Soon, she was attending the University of Massachusetts-Amherst during the week and traveling back to Brockton by bus on weekends to work, performing EKGs and blood tests, and then sleeping on a couch in the library of Goddard Memorial Hospital in Stoughton while on call for the emergency room.
Now, a half-century later, Gainey said the lab itself and the work she performs there are much different.
Technology has ushered in a new era of automation and accuracy, and she and colleagues spend more time analyzing the results to pinpoint the prescription or medical procedure a patient will need than performing manual testing.
“It’s like night and day,” Gainey said. “Back in the day, you’d pull out a book, combine reagents and look for color changes. You’d report that out manually on a little slip of paper and it would go on the doors on the floor. Someone would come around and collect them all later.”
Today, computers and instrumentation make the tests and reporting the results much faster, she said. “Slowly but surely, technology and instrumentation began to come in.”
All the while, Gainey and her colleagues have put community first, going the extra mile for the patient.
“I see it with staffing. We’ve had a lot of people out on medical leave, and you can’t just have anyone step into the job,” Gainey said. So, on weekends and holidays, it’s not uncommon for a colleague to step up and take someone’s shift without being asked.
Lab workers have also been known to donate their own paid time off to colleagues who become so sick that they have to use all theirs before they are better.
“People have stepped up to the plate,” she said. “We know the patient comes first, and people do it. It’s that kind of thing that I think is really nice.”
Other times, she’ll see employees guiding confused patients or visitors around the sprawling building.
“This hospital is part of their community, and we really can’t get by with just one hospital. If this place were to close, (Signature Healthcare) Brockton (Hospital) couldn’t handle everything alone. People want the hospital to succeed.”

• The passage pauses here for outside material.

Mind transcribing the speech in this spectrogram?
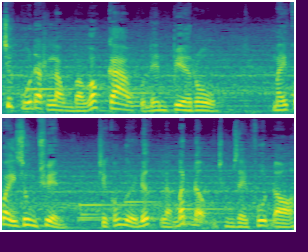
trước cú đặt lòng vào góc cao của Del Piero. Máy quay rung chuyển, chỉ có người Đức là bất động trong giây phút đó.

Harrison Bane, the hospital’s CEO and president, said the medical center has managed to evolve with a changing health care landscape while retaining its Catholic roots and connection to the community.
Bane previously served as the hospital’s vice president before leaving for a two-year hiatus, returning in January as the chief executive.

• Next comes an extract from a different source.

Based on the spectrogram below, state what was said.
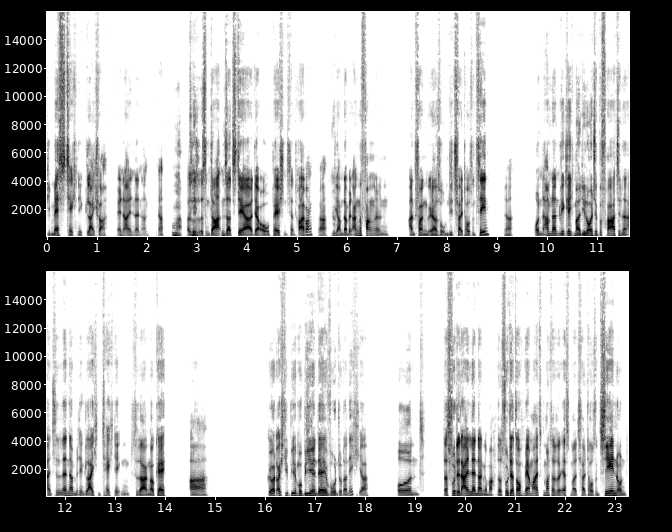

In the last decade, the hospital has been accredited as the only Level 3 trauma center in the state’s Emergency Medical Region 5, which is comprised of the South Shore and parts of Cape Cod, opened a state-of-the-art emergency room and has been recognized with an accreditation of its orthopedic services by the Joint Commission, a national health care accreditation group, Bane said.
“We’ve been able to maintain a sense of who we are, as a community where our physicians and staff members live and work, but also to change with the health care landscape, which continues to rapidly evolve, using technology, data and advanced sciences to meet those changing needs,” Bane said. “We’ve done that by investing dollars, services and clinical expertise.”
Despite holding fast to its Catholic roots, Bane said the hospital has also evolved to serve patients from a variety of religious backgrounds.
“Fifty years ago, there was a vision of a new hospital to serve Brockton that caught the eye of the Archdiocese (of Boston) because of the shortage of beds,” Bane said. “Over the last few decades, what’s remained at the core of who we are is delivering services and excellent patient care in a way that continues to evolve with the times, as offering consist comfort and solace, rooted in our Catholic tradition, but serving a wide variety of faiths.”